DESCRIPTION OF THE TASK: With the images removed, reproduce each entry below word for word.
[Start of Attachment]
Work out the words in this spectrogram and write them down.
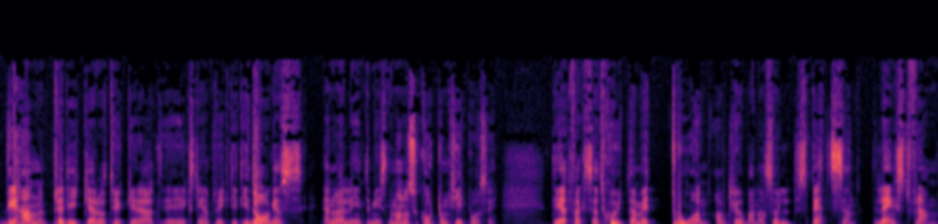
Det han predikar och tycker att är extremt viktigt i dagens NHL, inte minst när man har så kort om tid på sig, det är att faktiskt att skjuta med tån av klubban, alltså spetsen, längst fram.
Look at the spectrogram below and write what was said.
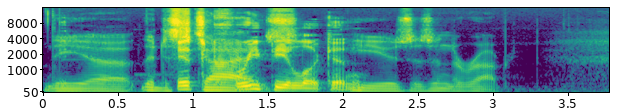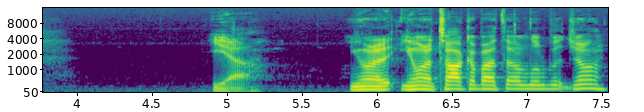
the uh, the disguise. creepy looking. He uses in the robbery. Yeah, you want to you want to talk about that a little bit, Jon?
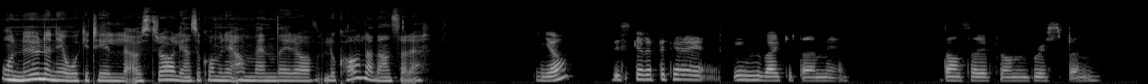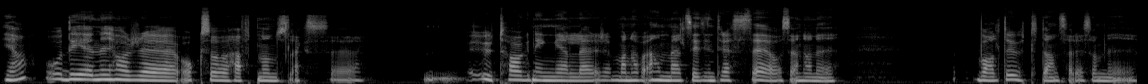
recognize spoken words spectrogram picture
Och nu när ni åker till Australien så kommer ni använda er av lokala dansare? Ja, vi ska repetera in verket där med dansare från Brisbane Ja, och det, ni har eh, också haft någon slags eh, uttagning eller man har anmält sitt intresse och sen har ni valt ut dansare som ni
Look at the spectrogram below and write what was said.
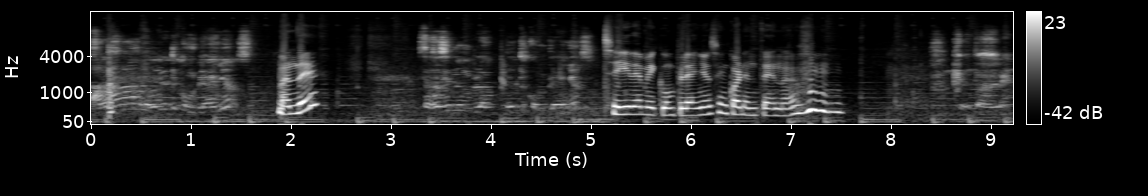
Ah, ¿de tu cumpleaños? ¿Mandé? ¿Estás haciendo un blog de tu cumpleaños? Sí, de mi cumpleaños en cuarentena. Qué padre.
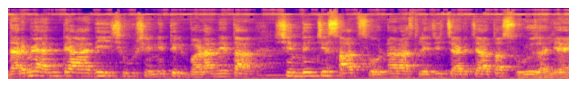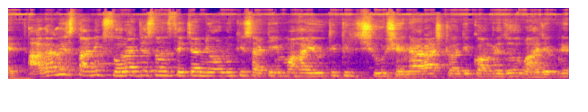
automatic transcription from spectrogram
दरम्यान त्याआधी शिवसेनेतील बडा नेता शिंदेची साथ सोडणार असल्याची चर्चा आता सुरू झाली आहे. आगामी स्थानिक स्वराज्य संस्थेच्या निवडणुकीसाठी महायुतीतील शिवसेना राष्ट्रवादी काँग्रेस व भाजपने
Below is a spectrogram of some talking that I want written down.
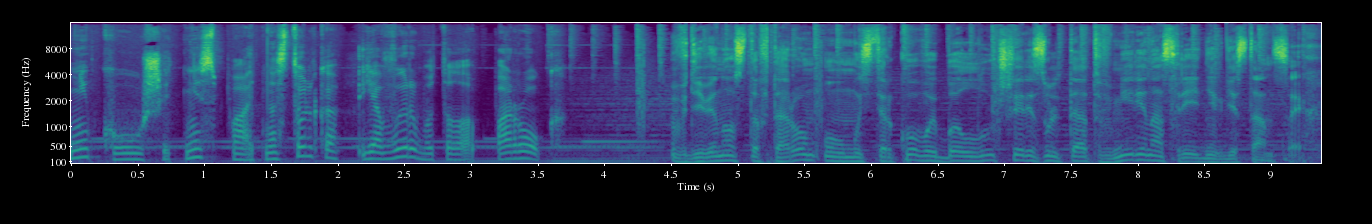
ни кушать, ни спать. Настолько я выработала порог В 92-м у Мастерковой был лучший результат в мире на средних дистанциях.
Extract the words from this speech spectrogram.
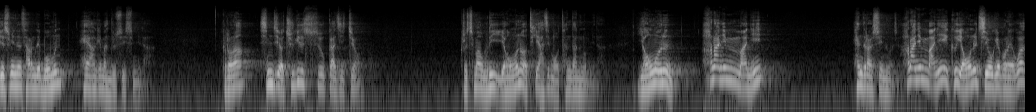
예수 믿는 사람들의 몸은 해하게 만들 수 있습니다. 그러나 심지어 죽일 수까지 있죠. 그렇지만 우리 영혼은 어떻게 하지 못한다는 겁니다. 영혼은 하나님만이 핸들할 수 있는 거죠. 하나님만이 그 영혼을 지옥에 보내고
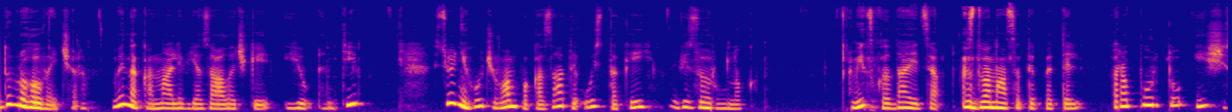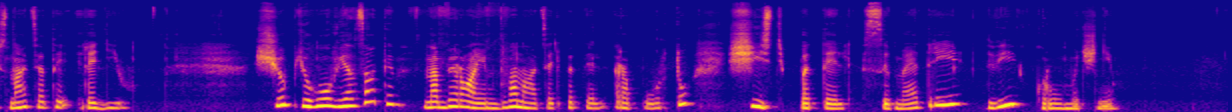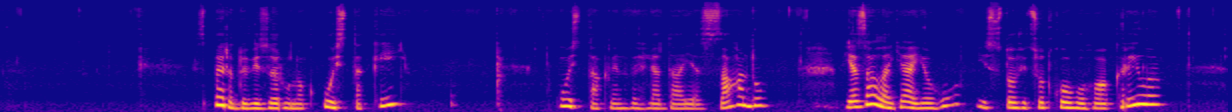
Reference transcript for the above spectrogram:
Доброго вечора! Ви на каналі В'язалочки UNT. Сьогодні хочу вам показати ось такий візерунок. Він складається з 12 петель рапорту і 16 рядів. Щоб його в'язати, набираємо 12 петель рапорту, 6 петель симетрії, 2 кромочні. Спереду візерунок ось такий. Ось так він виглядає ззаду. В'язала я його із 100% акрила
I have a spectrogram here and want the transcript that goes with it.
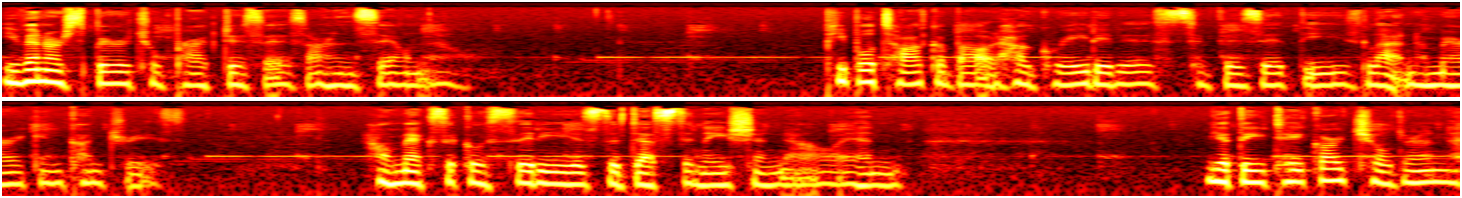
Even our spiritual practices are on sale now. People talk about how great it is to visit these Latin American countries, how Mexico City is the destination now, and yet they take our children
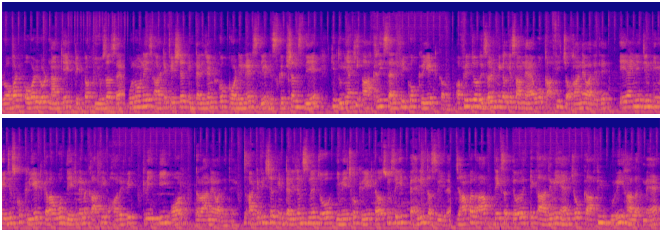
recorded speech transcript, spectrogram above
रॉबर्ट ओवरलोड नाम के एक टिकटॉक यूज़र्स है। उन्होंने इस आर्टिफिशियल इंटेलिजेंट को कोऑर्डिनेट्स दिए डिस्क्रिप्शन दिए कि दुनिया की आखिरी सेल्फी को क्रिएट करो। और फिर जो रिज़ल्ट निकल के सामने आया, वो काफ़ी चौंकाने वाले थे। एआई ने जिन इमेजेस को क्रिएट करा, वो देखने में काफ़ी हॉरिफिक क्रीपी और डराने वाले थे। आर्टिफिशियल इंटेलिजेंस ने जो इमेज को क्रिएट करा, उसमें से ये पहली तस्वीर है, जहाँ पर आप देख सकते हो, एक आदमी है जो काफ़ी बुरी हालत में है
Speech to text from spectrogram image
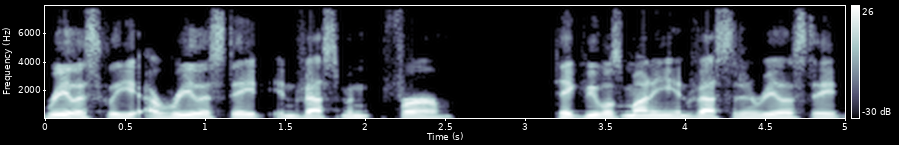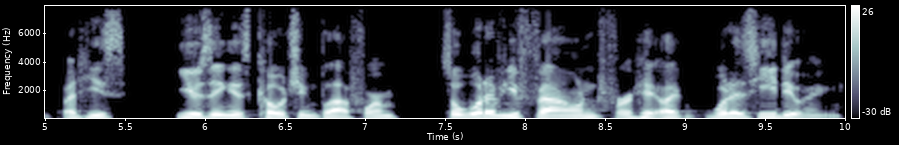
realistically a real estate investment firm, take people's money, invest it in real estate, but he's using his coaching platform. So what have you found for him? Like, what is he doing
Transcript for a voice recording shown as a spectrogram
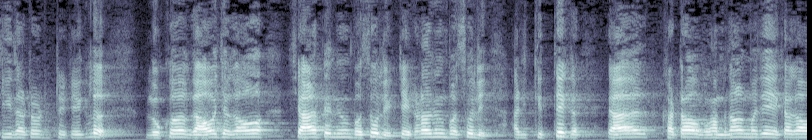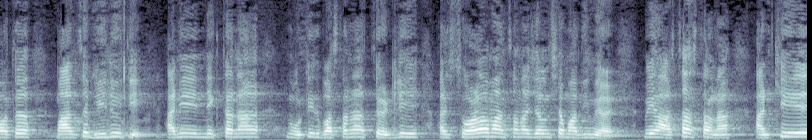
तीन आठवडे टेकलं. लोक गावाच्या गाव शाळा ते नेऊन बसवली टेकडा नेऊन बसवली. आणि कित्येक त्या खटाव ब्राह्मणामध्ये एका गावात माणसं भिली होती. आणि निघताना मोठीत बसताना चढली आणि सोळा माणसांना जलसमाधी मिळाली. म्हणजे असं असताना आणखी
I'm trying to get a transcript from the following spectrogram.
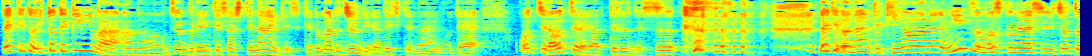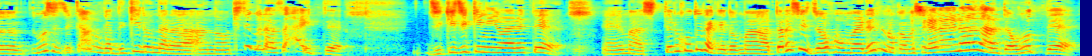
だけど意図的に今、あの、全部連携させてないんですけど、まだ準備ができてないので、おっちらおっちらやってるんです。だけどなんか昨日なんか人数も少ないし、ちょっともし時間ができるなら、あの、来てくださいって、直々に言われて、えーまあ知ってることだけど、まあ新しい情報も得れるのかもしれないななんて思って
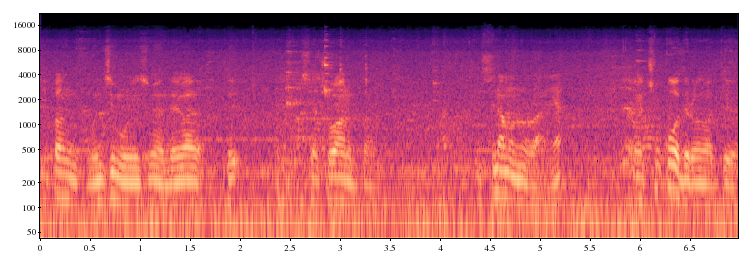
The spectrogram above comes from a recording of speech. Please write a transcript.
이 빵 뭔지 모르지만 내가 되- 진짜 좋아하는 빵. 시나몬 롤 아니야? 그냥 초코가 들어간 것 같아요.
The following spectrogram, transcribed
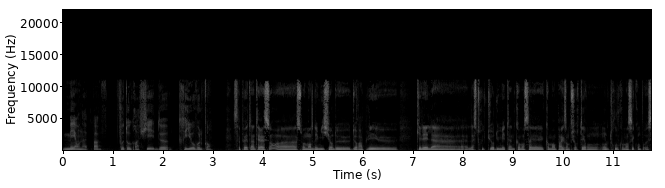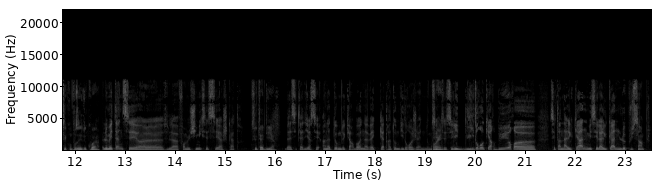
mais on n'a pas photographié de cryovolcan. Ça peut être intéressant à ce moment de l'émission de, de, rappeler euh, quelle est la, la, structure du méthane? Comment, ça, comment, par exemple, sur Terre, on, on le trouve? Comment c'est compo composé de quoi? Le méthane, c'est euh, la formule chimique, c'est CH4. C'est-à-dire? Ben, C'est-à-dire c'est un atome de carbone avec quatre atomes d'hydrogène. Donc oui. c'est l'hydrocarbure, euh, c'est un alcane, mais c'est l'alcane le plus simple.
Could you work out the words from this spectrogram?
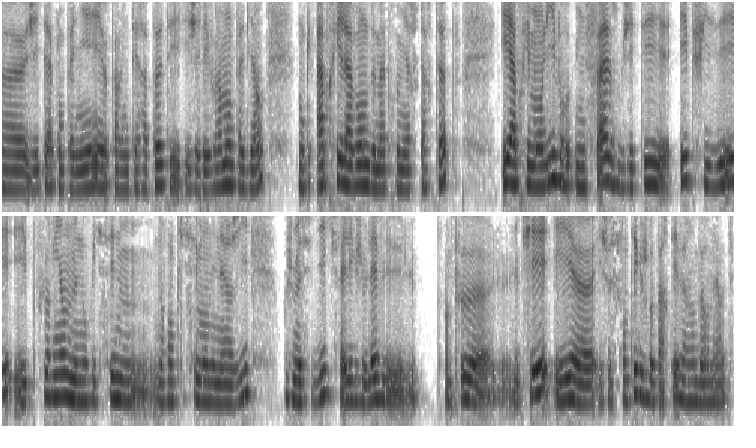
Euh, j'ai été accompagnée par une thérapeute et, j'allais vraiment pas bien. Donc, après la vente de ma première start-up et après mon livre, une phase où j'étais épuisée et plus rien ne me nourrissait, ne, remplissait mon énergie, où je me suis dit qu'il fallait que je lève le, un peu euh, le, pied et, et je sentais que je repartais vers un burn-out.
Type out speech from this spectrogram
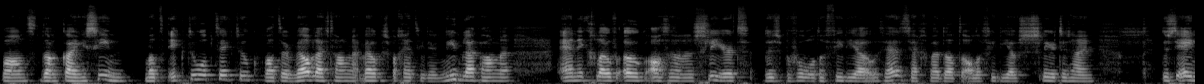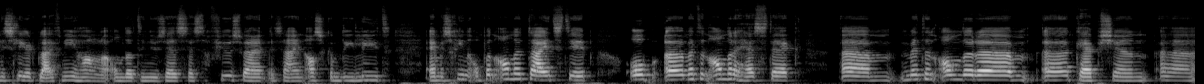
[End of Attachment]
RESULT FOR THIS EXERCISE:
Work out the words in this spectrogram and write them down.
Det han predikar och tycker att är extremt viktigt i dagens NHL, inte minst när man har så kort om tid på sig, det är att faktiskt att skjuta med tån av klubban, alltså spetsen, längst fram.
Look at the spectrogram below and write what was said.
the uh, the disguise. creepy looking. He uses in the robbery. Yeah, you want to you want to talk about that a little bit, Jon?
recognize spoken words spectrogram picture
Och nu när ni åker till Australien så kommer ni använda er av lokala dansare? Ja, vi ska repetera in verket där med dansare från Brisbane Ja, och det, ni har eh, också haft någon slags eh, uttagning eller man har anmält sitt intresse och sen har ni valt ut dansare som ni
Look at the spectrogram below and write what was said.
Ah, ¿de tu cumpleaños? ¿Mandé? ¿Estás haciendo un blog de tu cumpleaños? Sí, de mi cumpleaños en cuarentena. Qué padre.
automatic transcription from spectrogram
दरम्यान त्याआधी शिवसेनेतील बडा नेता शिंदेची साथ सोडणार असल्याची चर्चा आता सुरू झाली आहे. आगामी स्थानिक स्वराज्य संस्थेच्या निवडणुकीसाठी महायुतीतील शिवसेना राष्ट्रवादी काँग्रेस व भाजपने
Below is a spectrogram of some talking that I want written down.
ни кушать, ни спать. Настолько я выработала порог В 92-м у Мастерковой был лучший результат в мире на средних дистанциях.
Extract the words from this speech spectrogram.
예수 믿는 사람들의 몸은 해하게 만들 수 있습니다. 그러나 심지어 죽일 수까지 있죠. 그렇지만 우리 영혼은 어떻게 하지 못한다는 겁니다. 영혼은 하나님만이 핸들할 수 있는 거죠. 하나님만이 그 영혼을 지옥에 보내고
Reference transcript for the above spectrogram:
Доброго вечора! Ви на каналі В'язалочки UNT. Сьогодні хочу вам показати ось такий візерунок. Він складається з 12 петель рапорту і 16 рядів. Щоб його в'язати, набираємо 12 петель рапорту, 6 петель симетрії, 2 кромочні. Спереду візерунок ось такий. Ось так він виглядає ззаду. В'язала я його із 100% акрила
I have a spectrogram here and want the transcript that goes with it.
Even our spiritual practices are on sale now. People talk about how great it is to visit these Latin American countries, how Mexico City is the destination now, and yet they take our children
recorded speech transcript, spectrogram above
रॉबर्ट ओवरलोड नाम के एक टिकटॉक यूज़र्स है। उन्होंने इस आर्टिफिशियल इंटेलिजेंट को कोऑर्डिनेट्स दिए डिस्क्रिप्शन दिए कि दुनिया की आखिरी सेल्फी को क्रिएट करो। और फिर जो रिज़ल्ट निकल के सामने आया, वो काफ़ी चौंकाने वाले थे। एआई ने जिन इमेजेस को क्रिएट करा, वो देखने में काफ़ी हॉरिफिक क्रीपी और डराने वाले थे। आर्टिफिशियल इंटेलिजेंस ने जो इमेज को क्रिएट करा, उसमें से ये पहली तस्वीर है, जहाँ पर आप देख सकते हो, एक आदमी है जो काफ़ी बुरी हालत में है
Speech to text from spectrogram image
realistically a real estate investment firm, take people's money, invest it in real estate, but he's using his coaching platform. So what have you found for him? Like, what is he doing
Transcript for a voice recording shown as a spectrogram
तीन आठवडे टेकलं. लोक गावाच्या गाव शाळा ते नेऊन बसवली टेकडा नेऊन बसवली. आणि कित्येक त्या खटाव ब्राह्मणामध्ये एका गावात माणसं भिली होती. आणि निघताना मोठीत बसताना चढली आणि सोळा माणसांना जलसमाधी मिळाली. म्हणजे असं असताना आणखी
I'm trying to get a transcript from the following spectrogram.
だけど意図的に今、あの、全部連携させてないんですけど、まだ準備ができてないので、おっちらおっちらやってるんです。だけどなんか昨日なんか人数も少ないし、ちょっともし時間ができるなら、あの、来てくださいって、直々に言われて、えーまあ知ってることだけど、まあ新しい情報も得れるのかもしれないななんて思って
The spectrogram above comes from a recording of speech. Please write a transcript.
이 빵 뭔지 모르지만 내가 되- 진짜 좋아하는 빵. 시나몬 롤 아니야? 그냥 초코가 들어간 것 같아요.
The following spectrogram, transcribed
mais on n'a pas photographié de cryovolcan. Ça peut être intéressant à ce moment de l'émission de, de, rappeler euh, quelle est la, la, structure du méthane? Comment, ça, comment, par exemple, sur Terre, on, on le trouve? Comment c'est compo composé de quoi? Le méthane, c'est euh, la formule chimique, c'est CH4. C'est-à-dire? Ben, C'est-à-dire c'est un atome de carbone avec quatre atomes d'hydrogène. Donc oui. c'est l'hydrocarbure, euh, c'est un alcane, mais c'est l'alcane le plus simple.
Could you work out the words from this spectrogram?
Euh, j'ai été accompagnée par une thérapeute et, j'allais vraiment pas bien. Donc, après la vente de ma première start-up et après mon livre, une phase où j'étais épuisée et plus rien ne me nourrissait, ne, remplissait mon énergie, où je me suis dit qu'il fallait que je lève le, un peu euh, le, pied et, et je sentais que je repartais vers un burn-out.
Type out speech from this spectrogram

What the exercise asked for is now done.